  • Murky Parts Of The New USPTO Patent Eligibility Guidance

    Lawrence Ashery

    While the U.S. Patent and Trademark Office's 2019 revised patent subject matter eligibility guidance is a well-written document that relies on considerable case law to support its position, it has certain limitations, says Lawrence Ashery of Caesar Rivise PC.

  • The Trump Administration's Latest Drug Pricing Initiatives

    Tom Bulleit

    In 2018, the Trump administration took few concrete steps that will significantly impact drug prices in the near future. The most consequential ideas lack political support, while the more feasible ideas are unlikely to change much, say attorneys at Ropes & Gray LLP.

  • Series

    Judging A Book: Barron Reviews 'The Clamor Of Lawyers'

    Judge David Barron

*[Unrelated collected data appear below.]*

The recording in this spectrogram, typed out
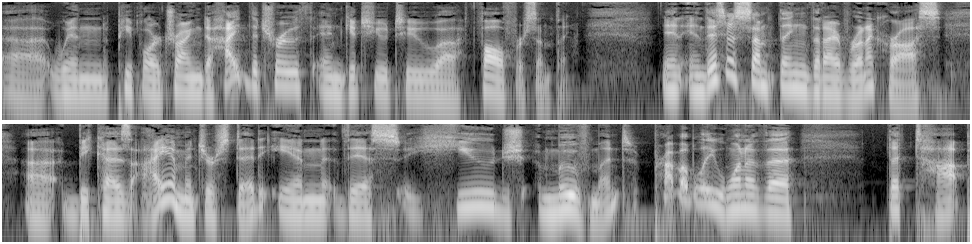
uh, when people are trying to hide the truth and get you to uh, fall for something. And, and, this is something that I've run across uh, because I am interested in this huge movement, probably one of the the top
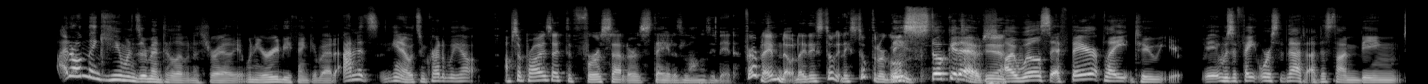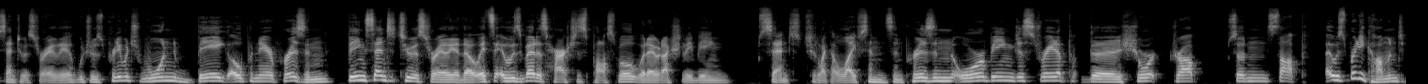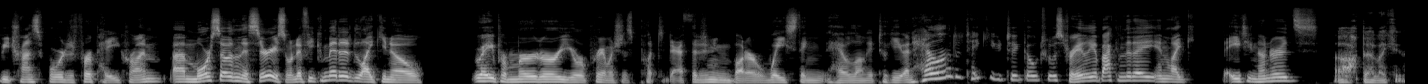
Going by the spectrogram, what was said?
I don't think humans are meant to live in Australia when you really think about it. And it's, you know, it's incredibly hot. I'm surprised like the first settlers stayed as long as they did. Fair play to them though. Like they stuck they stuck to their They stuck it out. Yeah. I will say, fair play to you. It was a fate worse than that at this time being sent to Australia, which was pretty much one big open air prison. Being sent to Australia, though, it's it was about as harsh as possible without actually being sent to like a life sentence in prison or being just straight up the short drop sudden stop. It was pretty common to be transported for a petty crime, uh, more so than a serious one. If you committed, like, you know, rape or murder, you were pretty much just put to death. They didn't even bother wasting how long it took you. And how long did it take you to go to Australia back in the day in like the 1800s? Oh, about like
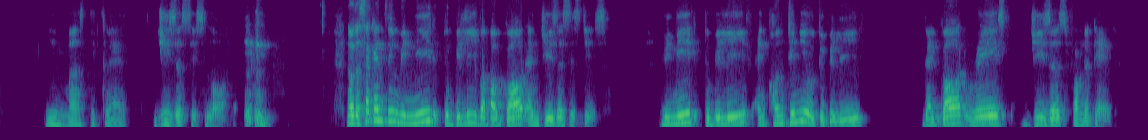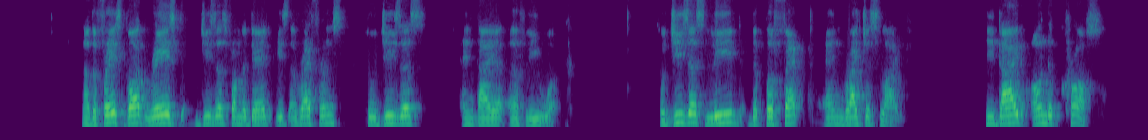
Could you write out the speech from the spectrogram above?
we must declare Jesus is Lord. Now, the second thing we need to believe about God and Jesus is this we need to believe and continue to believe that God raised Jesus from the dead. Now, the phrase God raised Jesus from the dead is a reference to Jesus' entire earthly work. So, Jesus lived the perfect and righteous life. He died on the cross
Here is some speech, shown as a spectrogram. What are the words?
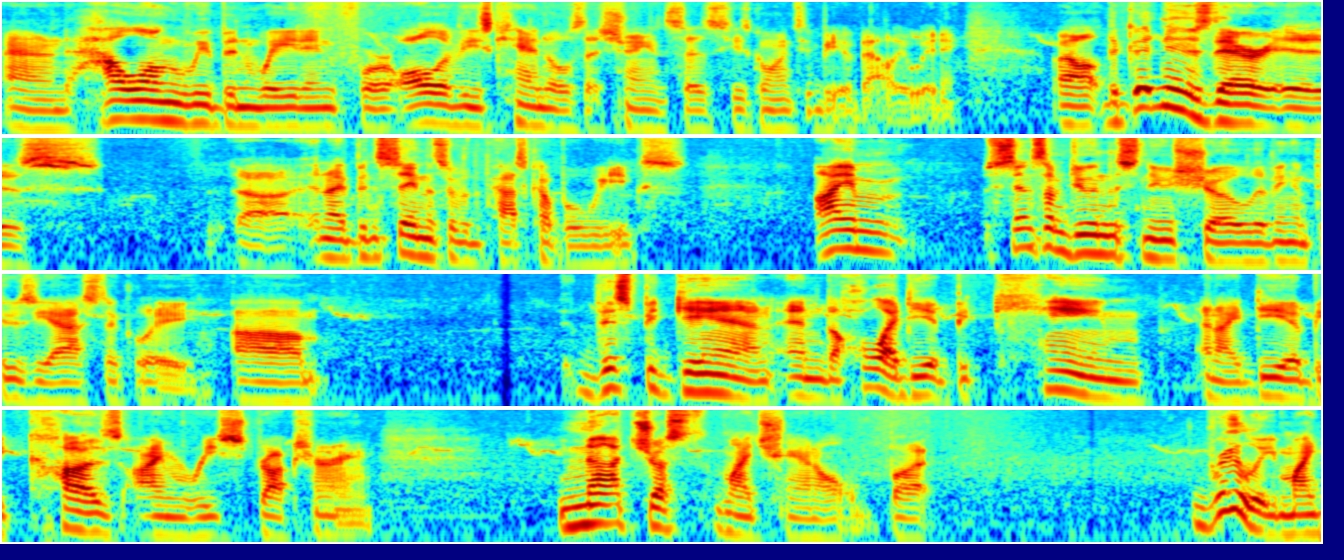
And how long have we been waiting for all of these candles that Shane says he's going to be evaluating? Well, the good news there is, uh, and I've been saying this over the past couple weeks, I'm since I'm doing this new show, Living Enthusiastically. Um, this began, and the whole idea became an idea because I'm restructuring not just my channel, but really my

    Can lawyers lead a revolution? According to "The Clamor of Lawyers: The American Revolution and Crisis in the Legal Profession" — a slim but elegant volume by Peter Charles Hoffer and Williamjames Hull Hoffer — they can and they did, says First Circuit Judge David Barron.

  • Illustrating The New USPTO Guidance With A Flowchart

    Stephen Glazier

    The U.S. Patent and Trademark Office's 2019 revised patent eligibility guidance can be summarized and restated as a process of four sequential questions to apply the Alice-Mayo test for a Section 101 analysis, says Stephen Glazier of Akerman LLP.

  • Automotive Tech In 2018: Legal Trends And Developments

    David Cavanaugh

    The legal landscape for the automotive sector continued its evolution in 2018 with the development of new technology becoming a focal point for litigation, patenting and regulation, say attorneys with WilmerHale.

  • Did High Court Overrule Fed. Circ. On Foreign Lost Profits?

    Andrew Michaels

    The Federal Circuit recently agreed to consider whether its decision in Power Integrations v. Fairchild was "implicitly overruled" by the U.S. Supreme Court's WesternGeco ruling. Andrew Michaels of the University of Houston Law Center examines how one may know when a circuit court precedent has been overruled by the Supreme Court.

  • Opinion

    The Case For Lawyer-Directed Litigation Funding In NY: Part 2

    Peter Jarvis

    Lawyer-directed nonrecourse litigation funding is more likely to protect a lawyer's exercise of independent professional judgment than traditional means of litigation finance, and furthermore enables worthwhile cases that otherwise could not be funded, say Peter Jarvis and Trisha Thompson of Holland & Knight LLP.

  • What To Expect From 'Scandalous' Trademark Case

    Jennifer Ko Craft

    With the U.S. Supreme Court set to hear the case on Brunetti's "immoral and scandalous" trademark, our money is on Brunetti getting a registration. And the ruling could have an even greater impact than the Tam decision on "disparaging" trademarks, say Jennifer Ko Craft and Hilary Williams of Dickinson Wright PLLC.

  • Opinion

    The Case For Lawyer-Directed Litigation Funding In NY: Part 1

    Peter Jarvis

    Contrary to what the New York City Bar Association concluded in an ethics opinion last year, lawyer-directed nonrecourse commercial litigation funding does not violate New York rules on sharing fees with nonlawyers, say Peter Jarvis and Trisha Thompson of Holland & Knight LLP.